You could write a book on Volkswagen's historic marketing masterstroke which turned a commercial van into a cultural icon. So it's a huge surprise that the future of the famous Camper looks so fragile... Much to the anguish of surfers across the world, the retro-styled Microbus concept of 2001 has been shelved.
It seems VW is not prepared to re-create the appeal of the original, and has gone instead for the soft option - the Camper has been reborn with the help of the current Caravelle.
Badged the California, the modern-day surf mobile is basically a heavily adapted van, much like the Sixties model. Up front, the standard Caravelle dashboard takes centre stage, but in the back everything is included - even the kitchen sink. There's also a fridge, twin gas hobs and a surprisingly comfortable fold-out double bed.

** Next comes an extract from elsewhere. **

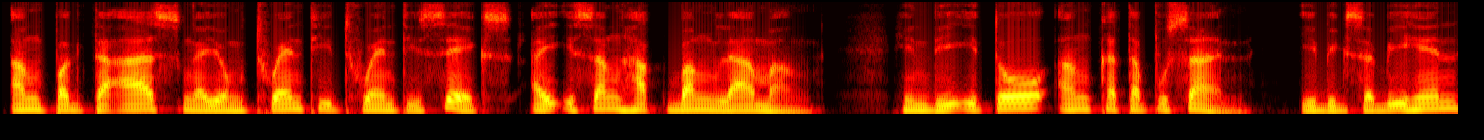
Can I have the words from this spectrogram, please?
Ang pagtaas ngayong 2026 ay isang hakbang lamang. Hindi ito ang katapusan. Ibig sabihin,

Much like its predecessors, the California's roof raises for more headroom and a second upper berth. A large awning also creates a sheltered area outside the sliding side door. Connect the VW to a campsite's utility supplies and you can be almost self-sufficient - all that's missing is a shower and toilet.

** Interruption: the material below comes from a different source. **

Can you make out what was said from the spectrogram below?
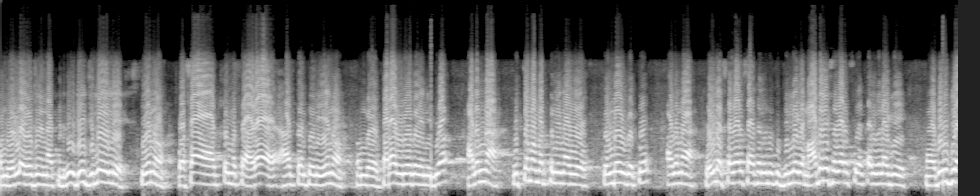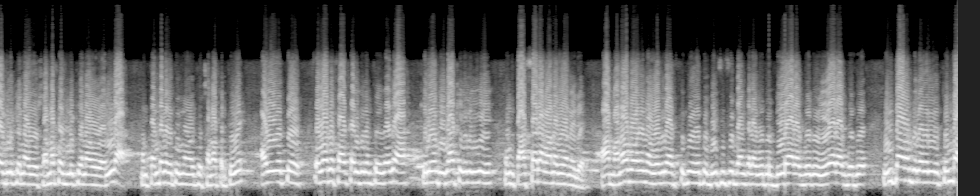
ಒಂದು ಒಳ್ಳೆ ಯೋಜನೆಯನ್ನು ಹಾಕೊಂಡಿದ್ವಿ. ಇಡೀ ಜಿಲ್ಲೆಯಲ್ಲಿ ಏನು ಹೊಸ ಆಕ್ಟ್ ಮತ್ತೆ ಹಳೆ ಆಕ್ಟ್ ಅಂತೇಳಿ ಏನು ಒಂದು ಪರ ವಿರೋಧ ಏನಿದೆಯೋ ಅದನ್ನ ಉತ್ತಮ ಮಟ್ಟದಲ್ಲಿ ನಾವು ಕೊಂಡೊಯ್ಯಬೇಕು ಅದನ್ನ ಒಳ್ಳೆ ಸವಾರ ಸಹಕಾರಿಗಳು ಜಿಲ್ಲೆಗೆ ಮಾದರಿ ಸವಾರ ಸಹಕಾರಿಗಳಾಗಿ ಅಭಿವೃದ್ಧಿ ಆಗ್ಲಿಕ್ಕೆ ನಾವು ಶ್ರಮ ಪಡ್ಲಿಕ್ಕೆ ನಾವು ಎಲ್ಲ ನಮ್ಮ ತಂಡದ ವತಿಯಿಂದ ನಾವು ಶ್ರಮ ಪಡ್ತೀವಿ. ಅದು ಇವತ್ತು ಸಂವಾದ ಸಹಕಾರಿಗಳು ಅಂತ ಹೇಳಿದಾಗ ಕೆಲವೊಂದು ಇಲಾಖೆಗಳಲ್ಲಿ ಒಂದು ತಾತ್ಸಾರ ಮನೋಭಾವನೆ ಇದೆ. ಆ ಮನೋಭಾವನೆ ಹೋಗಲಾಡಿಸ್ಲಿಕ್ಕೆ ಇವತ್ತು ಡಿ ಸಿ ಸಿ ಬ್ಯಾಂಕ್ ಆಗ್ಬೋದು ಡಿ ಆರ್ ಆಗ್ಬೋದು ಎ ಆರ್ ಆಗ್ಬೋದು ಇಂಥ ಒಂದು ಲೆವೆಲ್ ತುಂಬಾ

Out on the road there are a few extra rattles from the accessories in the back, but the Volkswagen is a relaxed and comfortable long-distance cruiser. However, tackle a corner too quickly and both understeer and body roll will remind you that this VW is not as agile as your average car. Two diesel powerplants offer either 128bhp or 172bhp. Our test model was fitted with the stronger unit, but felt far from swift at low speeds. The short first and second gears make keeping up with city traffic a challenge. At £34,045, the entry-level California will set you back £6,350 more than the equivalent Caravelle, while the top-spec four-wheel-drive model is priced at £37,945.
Buyers will have to take a lot of weekends away before the California begins to make financial sense - but no doubt about it, there are few more comfortable ways to camp.